Catholic bishops – outraged by a White House response to their objections on the new rules that require religious organizations to also provide insurance plans covering contraceptives, sterilization and some abortion-causing drugs – are planning to start a battle involving legislation, litigation and advocacy.
The U.S. Conference of Catholic Bishops Friday lambasted President Barack Obama's administration, saying it posted a set of "false and misleading claims" on the White House blog Thursday to defend the rules announced last month.
"To be eligible [for exemption], even churches and houses of worship must show the government that they hire and serve primarily people of their own faith and have the inculcation of religious values as their purpose," the bishops said in a statement.
They were referring to the blog post, which said, "Churches and other houses of worship will be exempt from the requirement to offer insurance that covers contraception."
Anthony Picarello, general counsel of the USCCB, told Los Angeles Times that the bishops would "pursue every legal avenue available to them to bring an end to this mandate." That means, he said, legislation, litigation and public advocacy. "All options are on the table."
In the blog post, the White House sought to defend the rules framed by the Health and Human Services. The mandate, issued in August last year, includes drugs that work after conception to destroy life rather than prevent it, the Family Research Council Action says.
Bishops say it includes a thin exemption for religious organizations. "Some churches may have service to the broader community as a major focus, for example, by providing direct service to the poor regardless of faith," the statement pointed out. "Such churches would be denied an exemption precisely because their service to the common good is so great." More importantly, the vast array of other religious organizations, including schools, hospitals, universities and charitable institutions, will clearly not be exempt.
The blog written by Cecilia Muñoz, director of the Domestic Policy Council, also claimed that no individual health care provider would be forced to prescribe contraception. But the USCCB says it is true that the rules directly apply to employers and insurers, not providers, but the administration is "forcing individuals and institutions, including religious employers, to sponsor and subsidize what they consider immoral." The mandate also includes abortifacient drugs, violating one of the "existing conscience protections" for which the Obama-administration expresses "strong support."
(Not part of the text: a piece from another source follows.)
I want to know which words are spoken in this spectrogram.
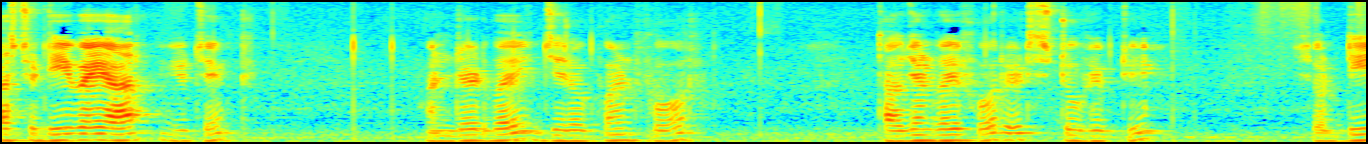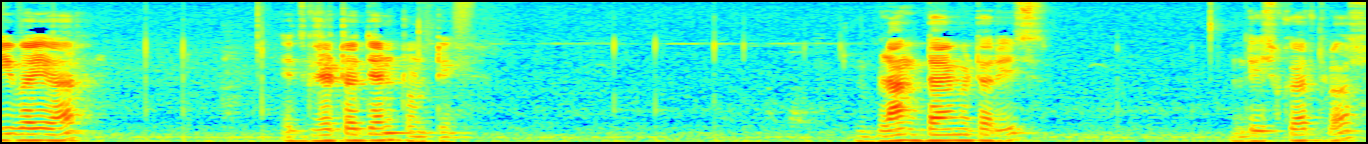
first d by r you check 100 by 0.4 1000 by 4 it's 250 so d by r is greater than 20 blank diameter is d square plus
Muñoz also mentioned that over half of Americans already live in the 28 states that require insurance companies cover contraception. But this is also misleading, Catholic bishops said. "All the state mandates, even those without religious exemptions, may be avoided by self-insuring prescription drug coverage, by dropping that particular coverage altogether, or by taking refuge in a federal law that pre-empts any state mandates (ERISA)," it said. "None of these havens is available under the federal mandate."
It's not just the Catholics but also many Republicans and religious groups who are opposing the mandate.
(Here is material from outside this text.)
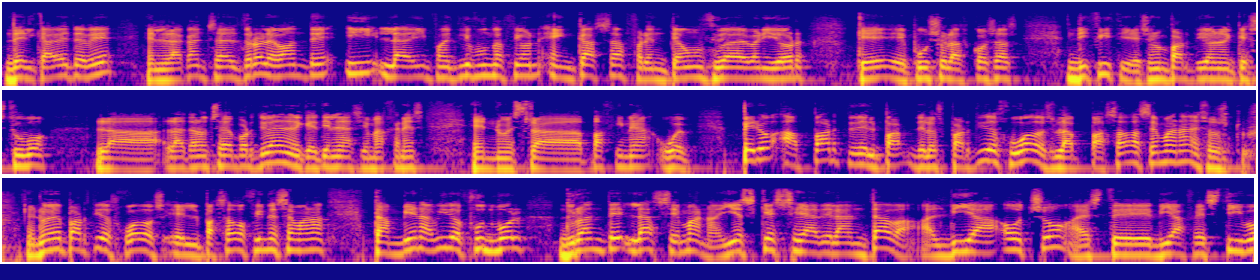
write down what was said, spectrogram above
del Cadete B en la cancha del Toro Levante y la Infantil Fundación en casa frente a un Ciudad de Benidorm que eh, puso las cosas difíciles en un partido en el que estuvo la, la Taroncha Deportiva en el que tiene las imágenes en nuestra página web. pero aparte del de los partidos jugados la pasada semana, esos nueve partidos jugados el pasado fin de semana, también ha habido fútbol durante la semana. Y es que se adelantaba al día 8, a este día festivo,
Last week, Sen. Marco Rubio (R-Fla.) introduced a bill, the Religious Freedom Restoration Act, S.B. 2043, that would limit the mandate. "It would allow the organizations who have conscientious objections to opt out," he told The Christian Post.
The National Association of Evangelicals has also criticized it. Freedom of conscience is a "sacred gift from God, not a grant from the state," Galen Carey, NEA's Vice President for Government Relations, recently said in a statement. "No government has the right to compel its citizens to violate their conscience. The HHS rules trample on our most cherished freedoms and set a dangerous precedent."
Cardinal-designate Timothy Dolan of New York has said the federal government is forcing individuals and organizations "to go out into the marketplace and buy a product that violates their conscience." "This shouldn't happen in a land where free exercise of religion ranks first in the Bill of Rights."